Published in 1980, this is the grandmother of the feminist haggadah. The editors suggest that the seventh night of Passover is the time "when we could rest and recline as free women." The women who developed this seder have created specific rituals for their group: embroidering a pillow with that year's leader's name on it, reading entries from an annual writing contest, and giving away a tuition-free class as an afikomen prize. The Four Questions are directed at four foremothers: the judge and prophet Deborah ("Mother, why is this night different from all other nights?") to B'ruria, a scholar from talmudic times; to Hannah Senesh, a martyr to Zionism during the Holocaust; and to Gluckel of Hamlen, a medieval mother and businesswoman whose memoirs tell of her strength and character.

A Jewish Women's Celebration of Passover
Edited by Elaine Moise and Rebecca Schwartz.
36 pages. Rikudei Miriam.

The editors note that this haggadah is meant to supplement more traditional haggadot. They advise their readers to use "the framework of Passover and the liberation from Egypt as a metaphor through which to view the journeys and struggles of Jewish women." The voices of Sarah, Leah and Rachel mingle with those of Anne Frank, Emma Goldman and Queen Esther in the women-centered prayers and rituals that include preparing Miriam's Cup and placing an orange on the seder plate. This haggadah is filled with singing and dancing; it is a celebration of freedom as well as the hope that redemption is near.

The Ma'yan haggadah
Edited by Tamara R. Cohen.
128 pages. Ma'yan: The Jewish Women's Project. $12.

This haggadah was first developed for women's seders, and it is designed to be used for both alternative evening seders for women alone as well as a supplement to the family seder. It offers a full spectrum of possibilities--from choosing feminist readings to add to another seder, to using this as the sole haggadah for a family seder; the entire traditional seder is included in the Hebrew. To that end, on almost every page there is something added to the basic seder. For example, there might be a beautiful commentary explaining a Hebrew word, a section of the seder, or the editors' choices. "To answer why this night is different we begin the first telling of the story of slavery and redemption. Here the traditional text alternates with the imagined voices of Shifra and Puah, the Hebrew midwives whose heroism opens the Exodus story." Innovative rituals are also collected in this volume, presented with interesting photographs and artwork, and plenty of inspiring readings.

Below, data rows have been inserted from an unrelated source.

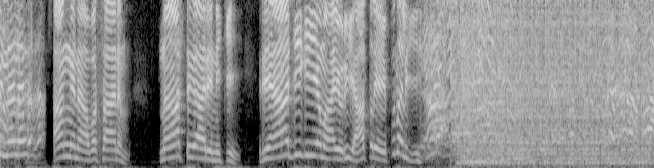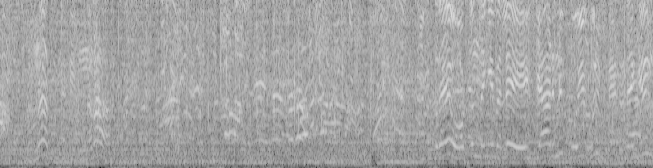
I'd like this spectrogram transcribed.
പിന്നാലെ. അങ്ങനെ അവസാനം നാട്ടുകാരെനിക്ക് രാജകീയമായ ഒരു യാത്രയയപ്പ് നൽകി. ഇത്രേ ഓട്ടം ഉണ്ടെങ്കിൽ വല്ല ഏഷ്യാഡിന് പോയി ഒരു മെഡലെങ്കിലും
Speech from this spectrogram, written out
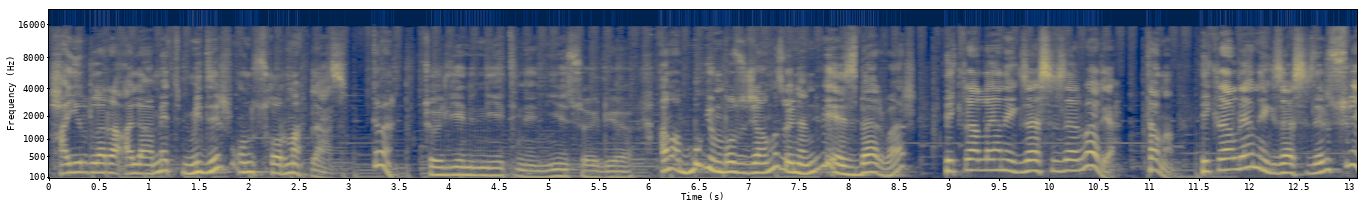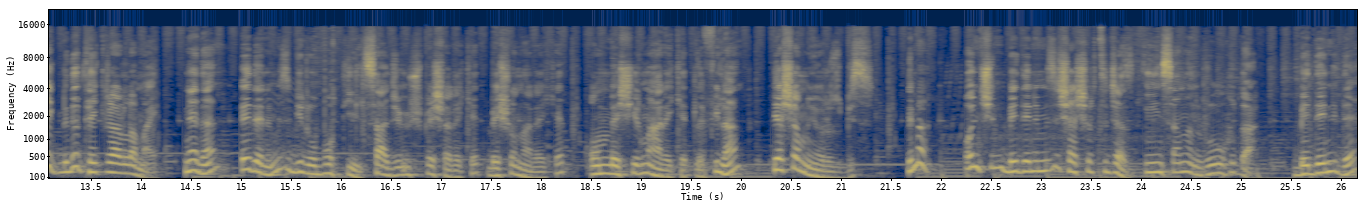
hayırlara alamet midir onu sormak lazım. Değil mi? Söyleyenin niyetini niye söylüyor? Ama bugün bozacağımız önemli bir ezber var. Tekrarlayan egzersizler var ya. Tamam. Tekrarlayan egzersizleri sürekli de tekrarlamayın. Neden? Bedenimiz bir robot değil. Sadece 3-5 hareket, 5-10 hareket, 15-20 hareketle filan yaşamıyoruz biz. Değil mi? Onun için bedenimizi şaşırtacağız. İnsanın ruhu da, bedeni de,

The Women's Haggadah
By E.M. Broner and Naomi Nimrod.
224 pages. Harper Collins.

This haggadah originated at a feminist seder and was popularized by Ms. magazine. "In small enclaves," the author writes, "women began meeting at holiday time [in the 1970s] and inserting themselves into text or composing new text." What emerged is this thin volume that contains a lot of good poetry (in modern Hebrew and English) and that celebrates women's roles in the Exodus from Egypt. But as a manual to conduct the seder, this does not serve as a haggadah. It follows neither the plan of the haggadah nor its text. It is perhaps best to use The Women's haggadah in conjunction with another more primary manual. However, bear in mind that its rich source of additional readings makes the seder an uplifting occasion for the women present.